Title Talk Interests Richards
JR Told He Could Have Lifted Crown
John Richards has been told again that he was good enough to win a League Championship medal – but only if he had left Molineux.
The record-breaking striker already knew that Bill McGarry turned down a bid for him from the then Derby manager Brian Clough in the early 1970s, the Rams lifting the title in 1972 and 1975.
Now a stalwart from another Midlands club has expressed the view that the Wanderers no 9 might have won the biggest prize in the English game had his career taken an alternative route.
The eye-opening view comes from Denis Smith, the veteran former Stoke centre-half who talks in his newly-published autobiography ‘Just One Of Seven’ of the missing link in the Potters’ trophy-chasing days of three and a half decades ago.
Smith, who later managed a host of clubs including Sunderland, Oxford and Albion, goes as far as to say that Stoke would have been crowned champions in the mid-1970s had they looked to the West Midlands for Richards rather than to the East Midlands for Peter Shilton.

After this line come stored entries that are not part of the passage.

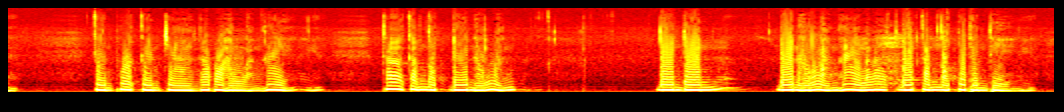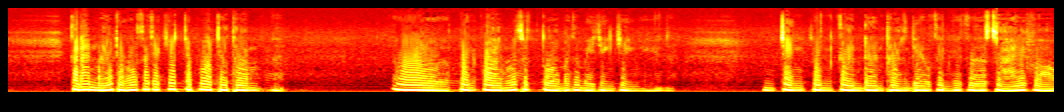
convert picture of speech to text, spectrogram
นะการพูดการจางก็พอหันหลังให้อย่างเงี้ยก็กำหนดเดินหันหลัง เดินเดินเดินหันหลังให้แล้วก็เดินกำหนดไปทันทีก็นั่นหมายถึงว่าเขาจะคิดจะพูดจะทำนะ รู้สึกตัวมันก็มีจริง ๆ อย่างนี้นะจริงเป็นการเดินทางเดียวกันก็คือสายของ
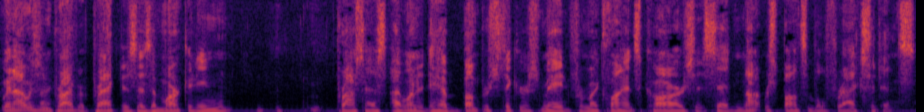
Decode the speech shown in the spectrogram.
When I was in private practice as a marketing process, I wanted to have bumper stickers made for my clients' cars that said "Not responsible for accidents."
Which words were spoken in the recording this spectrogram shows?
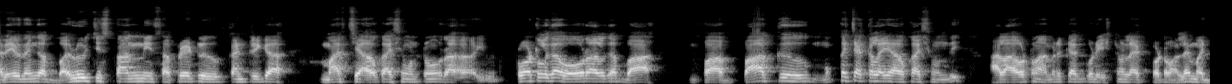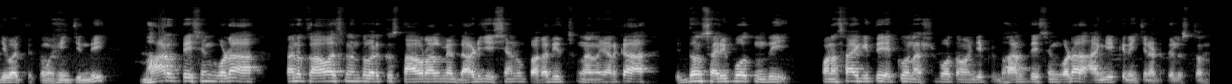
అదేవిధంగా బలూచిస్తాన్ని సపరేట్ కంట్రీగా మార్చే అవకాశం ఉండటం టోటల్గా ఓవరాల్గా బా పా- పాక్ ముక్క చెక్కలయ్యే అవకాశం ఉంది. అలా అవటం అమెరికాకు కూడా ఇష్టం లేకపోవడం వల్లే మధ్యవర్తిత్వం వహించింది. భారతదేశం కూడా తను కావాల్సినంత వరకు స్థావరాల మీద దాడి చేశాను పగ తీర్చుకున్నాను. కనుక యుద్ధం సరిపోతుంది కొనసాగితే ఎక్కువ నష్టపోతామని చెప్పి భారతదేశం కూడా అంగీకరించినట్టు తెలుస్తుంది.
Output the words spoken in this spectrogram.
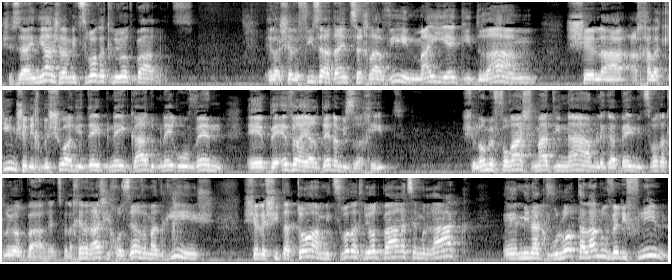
שזה העניין של המצוות התלויות בארץ. אלא שלפי זה עדיין צריך להבין מה יהיה גדרם של החלקים שנכבשו על ידי בני גד ובני ראובן אה, בעבר הירדן המזרחית, שלא מפורש מה דינם לגבי מצוות התלויות בארץ, ולכן רש"י חוזר ומדגיש שלשיטתו המצוות התלויות בארץ הן רק מן הגבולות הללו ולפנים,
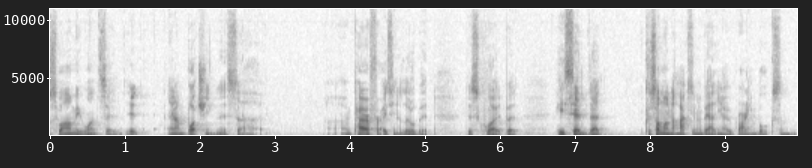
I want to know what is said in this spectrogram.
Swami once said it, and I'm botching this. Uh, I'm paraphrasing a little bit this quote, but he said that because someone asked him about you know writing books and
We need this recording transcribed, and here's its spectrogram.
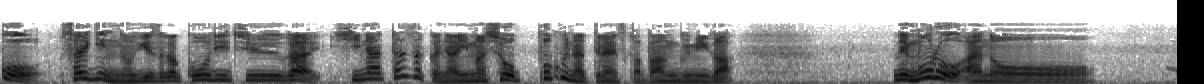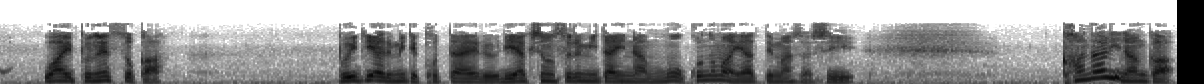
構、最近乃木坂工事中が、日向坂に会いましょうっぽくなってないですか？番組が。で、もろ、あのワイプのやつとか、VTR 見て答える、リアクションするみたいなんも、この前やってましたし、かなりなんか、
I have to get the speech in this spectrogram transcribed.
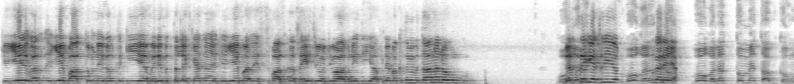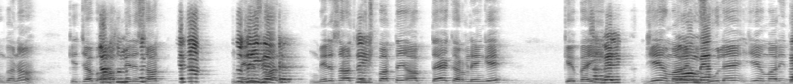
کہ یہ غلط یہ بات تم نے غلط کی ہے۔ میرے متعلق کہتے ہیں کہ یہ بات اس بات کا صحیح جو جواب نہیں دیا۔ اپنے وقت میں بتانا لوگوں کو۔ وہ غلط, وہ, غلط تو, وہ غلط تو میں تب کہوں گا نا کہ جب آپ میرے ساتھ میرے ساتھ کچھ باتیں آپ طے کر لیں گے کہ بھائی یہ ہمارے اصول ہیں یہ ہماری دو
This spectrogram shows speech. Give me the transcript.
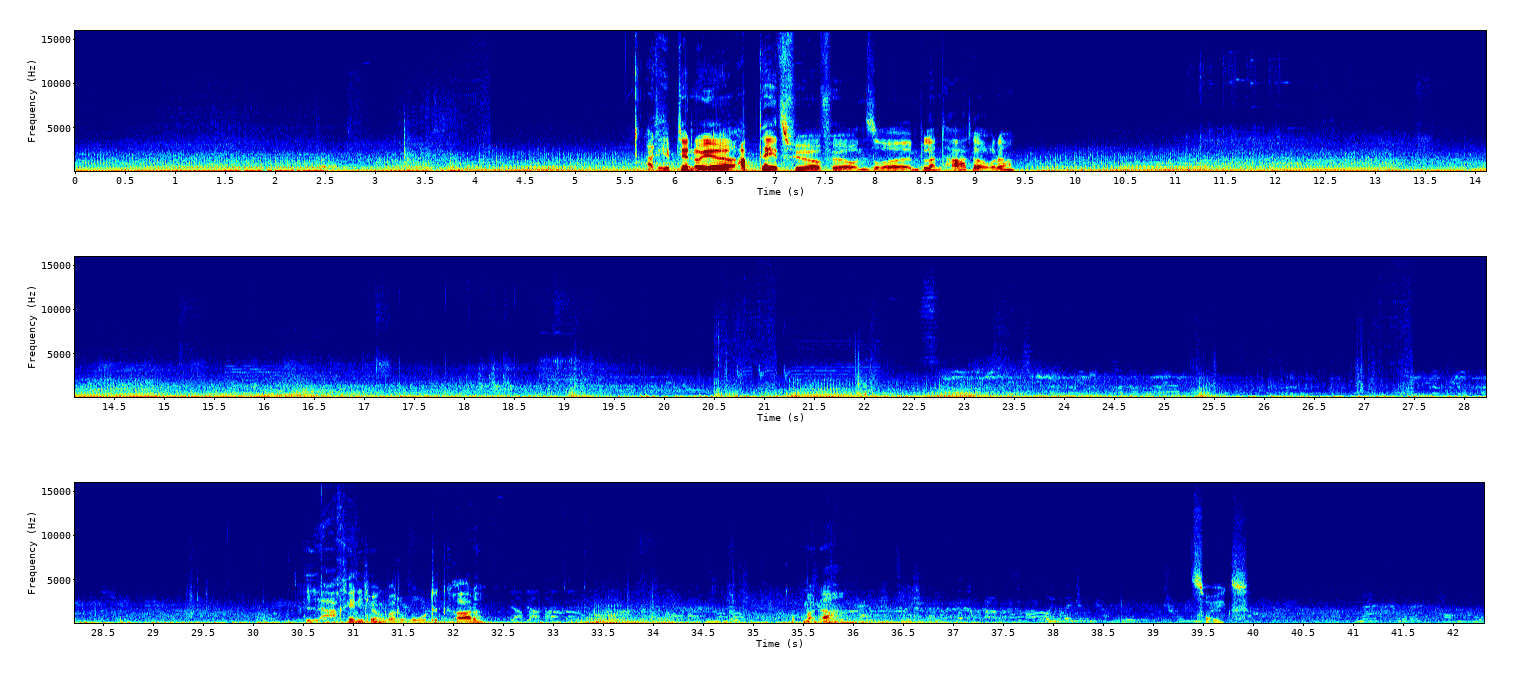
Ah, die gibt ja neue Updates für, für unsere Implantate, oder? Lag hier nicht irgendwas rotet gerade? Guck mal da. Zeugs.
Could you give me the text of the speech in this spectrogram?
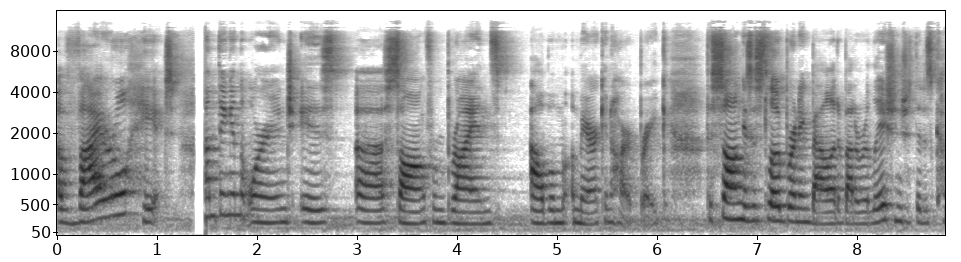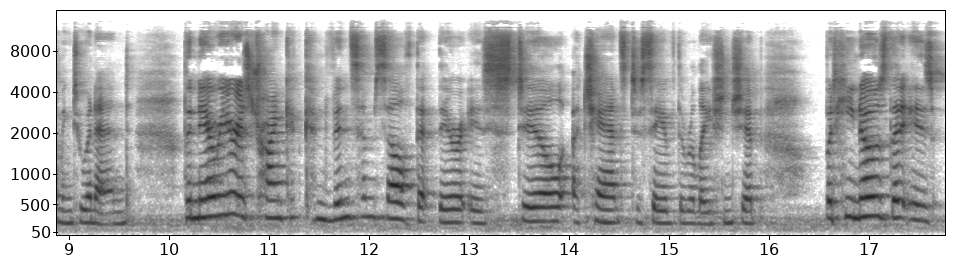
a viral hit. Something in the Orange is a song from Bryan's album American Heartbreak. The song is a slow burning ballad about a relationship that is coming to an end. The narrator is trying to convince himself that there is still a chance to save the relationship, but he knows that it is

“Waddo (Tony Waddington) spent the entire £325,000 he had at his disposal on Shilts,” Smith writes. “Given the talent we’d already lost to injury that season, we could really have done with a striker. £325,000 was a lot of money in those days and we needed a John Richards or somebody to score goals.
“I firmly believe that, if Waddo had spent the money on a goalscorer instead of Peter Shilton, we would have won the League that season.”
Richards, whose first Wolves hat-trick came in a 5-3 home win over Stoke in September, 1972, reacted with interest to the comments.
“I always enjoyed playing against Denis because he was never nasty despite being very hard,” he said. “He had more scars around his face than any other footballer I know but he just got on with the game, as I did.
“I was also friendly with Mike Pejic because he was my room-mate with England under-23s but that didn’t stop him giving as good as he got when you faced him.
“Stoke had a very good side in those days but players didn’t have anything like as much power as they do now. Even if I had wanted to move on, it would have been very difficult. Bill McGarry told me on a pre-season tour that he had turned Cloughie and Derby down and said he would never sell me while he was manager.
“That was it, really, end of story. I could hardly go rushing to my agent because there weren’t any then.”